▶ [THE PROBLEM]: Below is a block of entries; repeat all of it exactly but omit the pictures.

▶ [Saved data entries]:

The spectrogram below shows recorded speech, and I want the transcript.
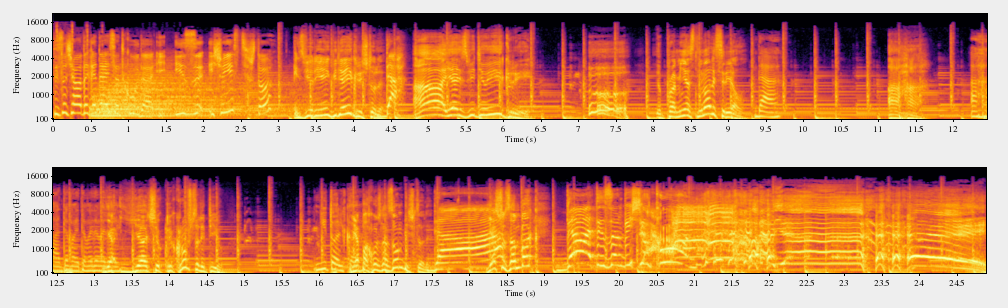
Ты сначала догадайся, откуда. И- из... Еще есть что? Из видео- видеоигры, что ли? Да. А, я из видеоигры. Про меня снимали сериал? Да. Ага. Ага, давай, давай, давай, Я, давай. я что, кровь, что ли, пью? Не только. Я похож на зомби, что ли? Да. Я что, зомбак? Да, ты зомби-щелкун!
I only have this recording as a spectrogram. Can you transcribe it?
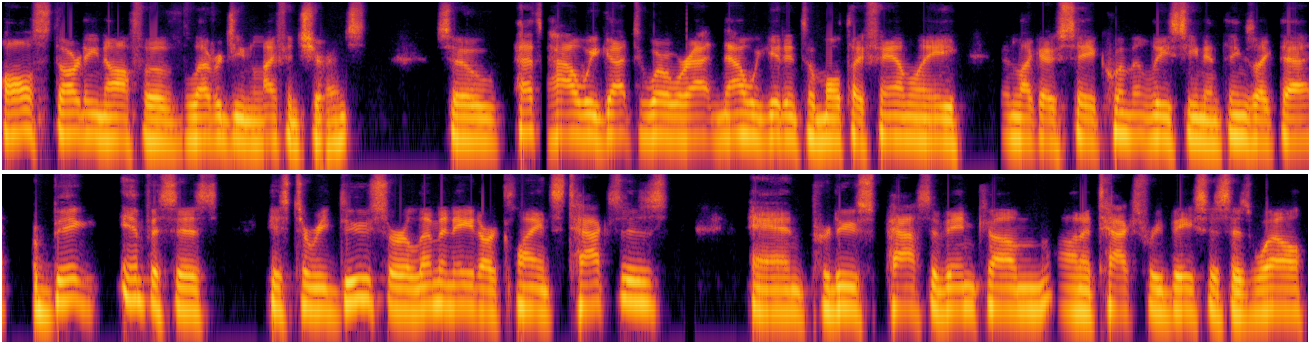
all starting off of leveraging life insurance. So that's how we got to where we're at. Now we get into multifamily and like I say, equipment leasing and things like that. A big emphasis is to reduce or eliminate our clients' taxes and produce passive income on a tax free basis as well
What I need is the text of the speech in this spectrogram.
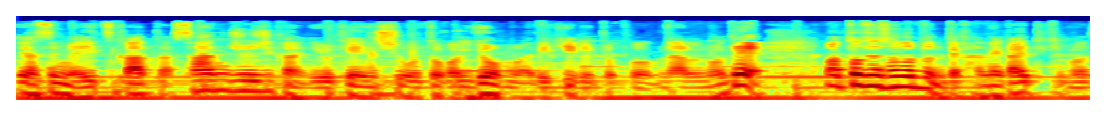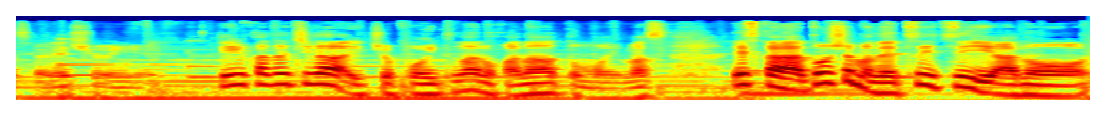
休みは5日あったら30時間余計に仕事が業務ができるってことになるので、まあ、当然その分って跳ね返ってきますよね、収入。っていう形が一応ポイントなのかなと思います。ですから、どうしてもね、ついつい、あの、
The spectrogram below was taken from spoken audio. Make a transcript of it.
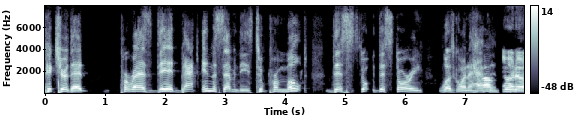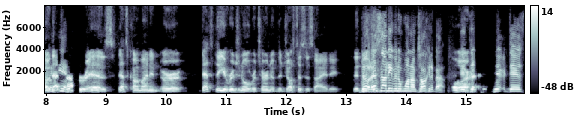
picture that Perez did back in the 70s to promote this sto- this story was going to happen. No, no, that's Yeah. not Perez. That's Carmine and or that's the original Return of the Justice Society. The- no, the- that's not even the one I'm talking about. Oh, It- all right. there, there's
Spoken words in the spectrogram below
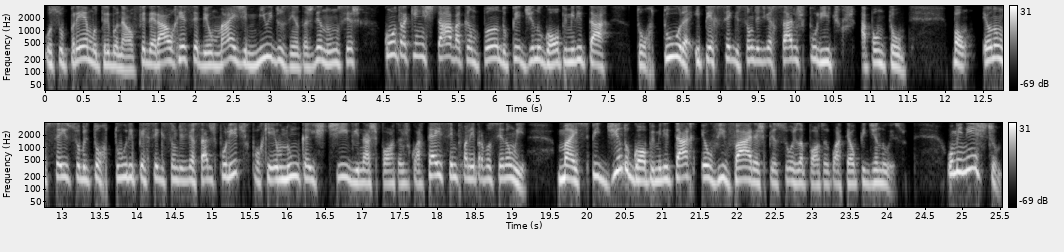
O Supremo Tribunal Federal recebeu mais de 1.200 denúncias contra quem estava acampando pedindo golpe militar, tortura e perseguição de adversários políticos, apontou. Bom, eu não sei sobre tortura e perseguição de adversários políticos, porque eu nunca estive nas portas dos quartéis, sempre falei para você não ir. Mas pedindo golpe militar, eu vi várias pessoas da porta do quartel pedindo isso. O ministro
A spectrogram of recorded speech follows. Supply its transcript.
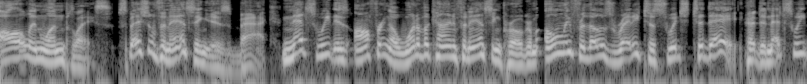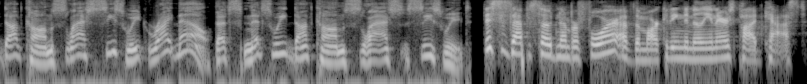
all in one place. Special financing is back. NetSuite is offering a one-of-a-kind financing program only for those ready to switch today. Head to netsuite.com slash C-Suite right now. That's netsuite.com slash C-Suite. This is episode number four of the Marketing to Millionaires podcast.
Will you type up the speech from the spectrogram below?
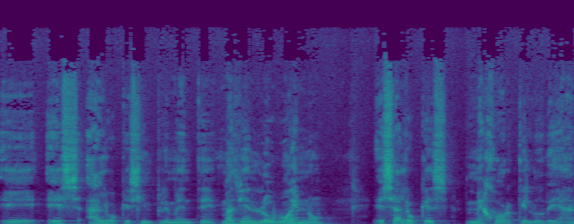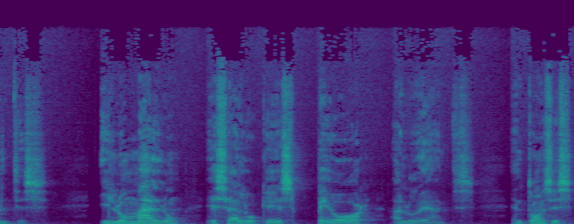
eh, es algo que simplemente, más bien lo bueno es algo que es mejor que lo de antes. Y lo malo es algo que es peor a lo de antes. Entonces,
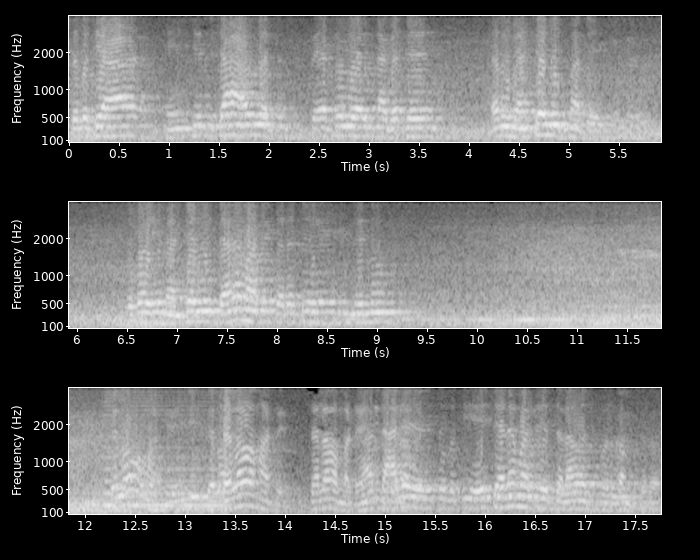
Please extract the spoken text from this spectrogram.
તો પછી આ એન્જિન શા આવું પેટ્રોલ વાળી નાખે છે એનું મેન્ટેનન્સ માટે. તો ભાઈ એ મેન્ટેનન્સ શેના માટે કરે છે એન્જિનનું? ચલાવવા માટે ચલાવવા માટે ચલાવવા માટે ચાલે તો પછી એ તેના માટે ચલાવવા જ કામ ચલાવવા.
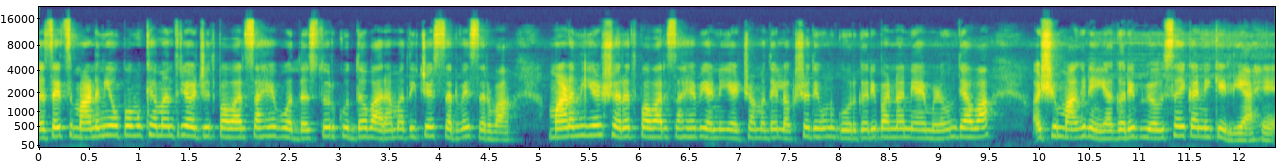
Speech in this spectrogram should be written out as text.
तसेच माननीय उपमुख्यमंत्री अजित पवार साहेब व दस्तूर खुद्द बारामतीचे सर्वे सर्वा माननीय शरद पवार साहेब यांनी याच्यामध्ये लक्ष देऊन गोरगरिबांना न्याय मिळवून द्यावा अशी मागणी या गरीब व्यावसायिकांनी केली आहे.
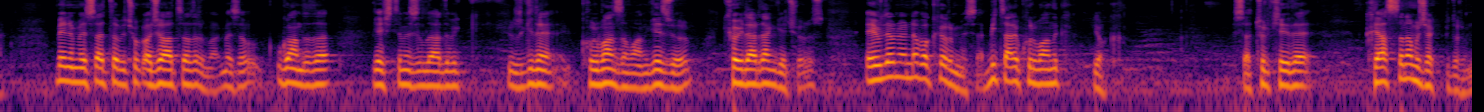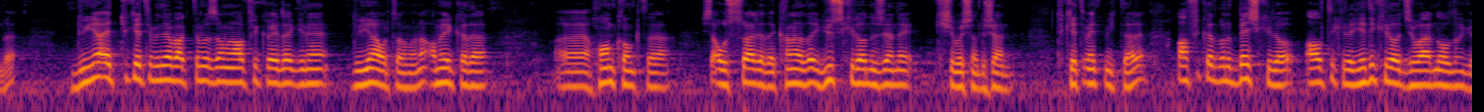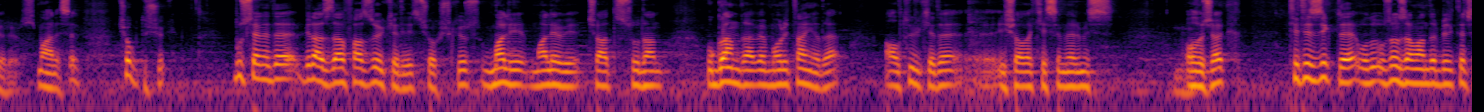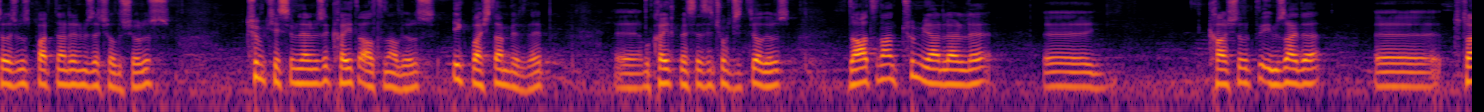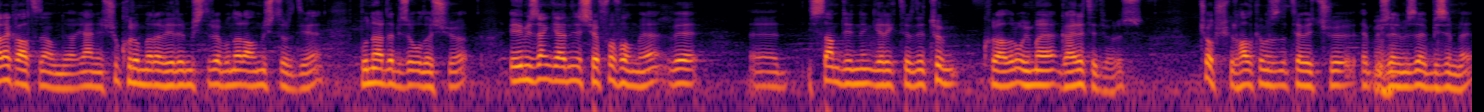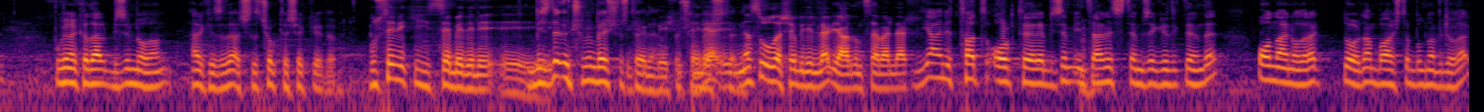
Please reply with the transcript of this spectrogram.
Benim mesela tabii çok acı hatıralarım var. Mesela Uganda'da geçtiğimiz yıllarda bir yine kurban zamanı geziyorum. Köylerden geçiyoruz. Evlerin önüne bakıyorum mesela. Bir tane kurbanlık yok. Mesela Türkiye'de kıyaslanamayacak bir durumda. Dünya et tüketimine baktığımız zaman Afrika ile yine dünya ortalamanı Amerika'da, e, Hong Kong'da, işte Avustralya'da, Kanada'da 100 kilonun üzerine kişi başına düşen tüketim et miktarı. Afrika'da bunu 5 kilo, 6 kilo, 7 kilo civarında olduğunu görüyoruz maalesef. Çok düşük. Bu senede biraz daha fazla ülkedeyiz çok şükür. Mali, Malevi, Çad, Sudan, Uganda ve Moritanya'da 6 ülkede e, inşallah kesimlerimiz olacak. Titizlikle uzun zamandır birlikte çalıştığımız partnerlerimizle çalışıyoruz. Tüm kesimlerimizi kayıt altına alıyoruz. İlk baştan beri de hep e, bu kayıt meselesini çok ciddi alıyoruz. Dağıtılan tüm yerlerle e, karşılıklı imzayla e, tutanak altına alınıyor. Yani şu kurumlara verilmiştir ve bunlar almıştır diye. Bunlar da bize ulaşıyor. Elimizden geldiğince şeffaf olmaya ve e, İslam dininin gerektirdiği tüm kurallara uymaya gayret ediyoruz. Çok şükür halkımızın da teveccühü hep üzerimizde ve bizimle. Bugüne kadar bizimle olan herkese de açıkçası çok teşekkür ediyorum. Bu seneki hisse bedeli e, Bizde 3500 TL. 3500 TL. 3500 TL. Nasıl ulaşabilirler yardımseverler? Yani tat.org.tr bizim internet sistemimize girdiklerinde online olarak doğrudan bağışta bulunabiliyorlar.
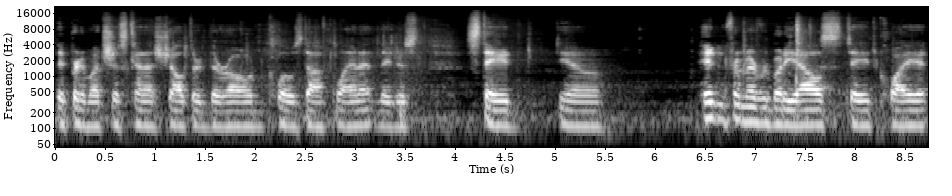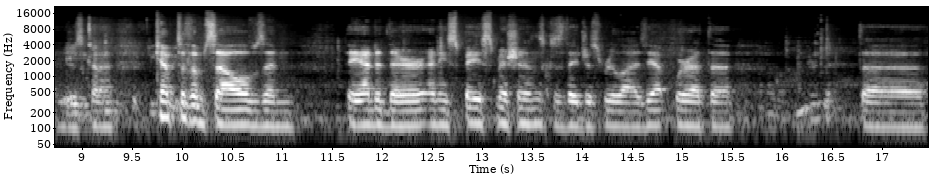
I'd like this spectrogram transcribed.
they pretty much just kind of sheltered their own closed off planet. They just stayed, you know, hidden from everybody else, stayed quiet, and just kind of kept to themselves. And they ended their any space missions because they just realized, yep, we're at the the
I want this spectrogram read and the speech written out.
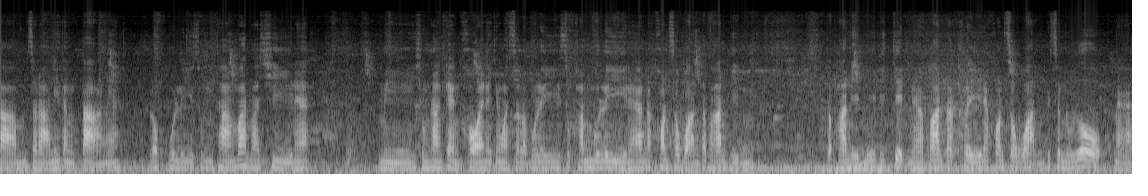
ตามสถานีต่างๆนะลบบุรีชุมทางบ้านภาชีนะฮะมีชุมทางแก่งคอยในจังหวัดสระบุรี สุพรรณบุรีนะครับนครสวรรค์ตะพานหิน ตะพานหินนี่พิจิตรนะครับบ้านตาคลีนครสวรรค์พิษณุโลกนะฮะ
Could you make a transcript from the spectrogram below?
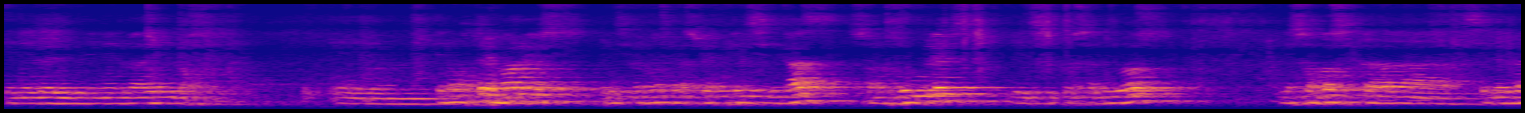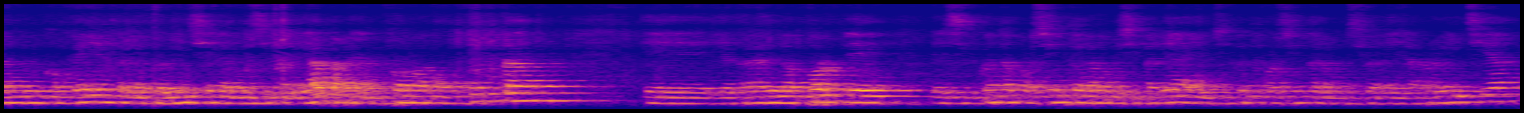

▶ [EXERCISE ANSWER]:
The spectrogram below shows recorded speech, and I want the transcript.
Ты сначала догадайся, откуда. И- из... Еще есть что? Из видео- видеоигры, что ли? Да. А, я из видеоигры. Про меня снимали сериал? Да. Ага. Ага, давай, давай, давай, Я, давай. я что, кровь, что ли, пью? Не только. Я похож на зомби, что ли? Да. Я что, зомбак? Да, ты зомби-щелкун!
I only have this recording as a spectrogram. Can you transcribe it?
all starting off of leveraging life insurance. So that's how we got to where we're at. Now we get into multifamily and like I say, equipment leasing and things like that. A big emphasis is to reduce or eliminate our clients' taxes and produce passive income on a tax free basis as well
What I need is the text of the speech in this spectrogram.
休みは5日あったら30時間余計に仕事が業務ができるってことになるので、まあ、当然その分って跳ね返ってきますよね、収入。っていう形が一応ポイントなのかなと思います。ですから、どうしてもね、ついつい、あの、
The spectrogram below was taken from spoken audio. Make a transcript of it.
picture that Perez did back in the 70s to promote this sto- this story was going to happen. No, no, that's Yeah. not Perez. That's Carmine and or that's the original Return of the Justice Society. The- no, the- that's not even the one I'm talking about. Oh, It- all right. there, there's
Spoken words in the spectrogram below
O Supremo Tribunal Federal recebeu mais de 1.200 denúncias contra quem estava acampando pedindo golpe militar, tortura e perseguição de adversários políticos, apontou. Bom, eu não sei sobre tortura e perseguição de adversários políticos, porque eu nunca estive nas portas dos quartéis, sempre falei para você não ir. Mas pedindo golpe militar, eu vi várias pessoas da porta do quartel pedindo isso. O ministro
A spectrogram of recorded speech follows. Supply its transcript.
all in one place. Special financing is back. NetSuite is offering a one-of-a-kind financing program only for those ready to switch today. Head to netsuite.com slash C-Suite right now. That's netsuite.com slash C-Suite. This is episode number four of the Marketing to Millionaires podcast.
Will you type up the speech from the spectrogram below?
eh, es algo que simplemente, más bien lo bueno es algo que es mejor que lo de antes. Y lo malo es algo que es peor a lo de antes. Entonces,
Please extract the spoken text from this spectrogram.
તો પછી આ એન્જિન શા આવું પેટ્રોલ વાળી નાખે છે એનું મેન્ટેનન્સ માટે. તો ભાઈ એ મેન્ટેનન્સ શેના માટે કરે છે એન્જિનનું? ચલાવવા માટે ચલાવવા માટે ચલાવવા માટે ચાલે તો પછી એ તેના માટે ચલાવવા જ કામ ચલાવવા.
Speech in this spectrogram should be written out as text.
तसेच माननीय उपमुख्यमंत्री अजित पवार साहेब व दस्तूर खुद्द बारामतीचे सर्वे सर्वा माननीय शरद पवार साहेब यांनी याच्यामध्ये लक्ष देऊन गोरगरिबांना न्याय मिळवून द्यावा अशी मागणी या गरीब व्यावसायिकांनी केली आहे.
Please reply with the transcript of this spectrogram.
Benim mesela tabii çok acı hatıralarım var. Mesela Uganda'da geçtiğimiz yıllarda bir yine kurban zamanı geziyorum. Köylerden geçiyoruz. Evlerin önüne bakıyorum mesela. Bir tane kurbanlık yok. Mesela Türkiye'de kıyaslanamayacak bir durumda. Dünya et tüketimine baktığımız zaman Afrika ile yine dünya ortalamanı Amerika'da, e, Hong Kong'da, işte Avustralya'da, Kanada'da 100 kilonun üzerine kişi başına düşen tüketim et miktarı. Afrika'da bunu 5 kilo, 6 kilo, 7 kilo civarında olduğunu görüyoruz maalesef. Çok düşük. Bu senede biraz daha fazla ülkedeyiz çok şükür. Mali, Malevi, Çad, Sudan, Uganda ve Moritanya'da 6 ülkede e, inşallah kesimlerimiz olacak. Titizlikle uzun zamandır birlikte çalıştığımız partnerlerimizle çalışıyoruz. Tüm kesimlerimizi kayıt altına alıyoruz. İlk baştan beri de hep e, bu kayıt meselesini çok ciddi alıyoruz. Dağıtılan tüm yerlerle e, karşılıklı imzayla e, tutanak altına alınıyor. Yani şu kurumlara verilmiştir ve bunlar almıştır diye. Bunlar da bize ulaşıyor. Elimizden geldiğince şeffaf olmaya ve e, İslam dininin gerektirdiği tüm kurallara uymaya gayret ediyoruz. Çok şükür halkımızın da teveccühü hep üzerimizde ve bizimle. Bugüne kadar bizimle olan herkese de açıkçası çok teşekkür ediyorum. Bu seneki hisse bedeli e, Bizde 3500 TL. 3500 TL. 3500 TL. Nasıl ulaşabilirler yardımseverler? Yani tat.org.tr bizim internet sistemimize girdiklerinde online olarak doğrudan bağışta bulunabiliyorlar.
I'd like this spectrogram transcribed.
they pretty much just kind of sheltered their own closed off planet. They just stayed, you know, hidden from everybody else, stayed quiet, and just kind of kept to themselves. And they ended their any space missions because they just realized, yep, we're at the the
I want this spectrogram read and the speech written out.
ตามสถานีต่างๆนะลบบุรีชุมทางบ้านภาชีนะฮะมีชุมทางแก่งคอยในจังหวัดสระบุรี สุพรรณบุรีนะครับนครสวรรค์ตะพานหิน ตะพานหินนี่พิจิตรนะครับบ้านตาคลีนครสวรรค์พิษณุโลกนะฮะ
Could you make a transcript from the spectrogram below?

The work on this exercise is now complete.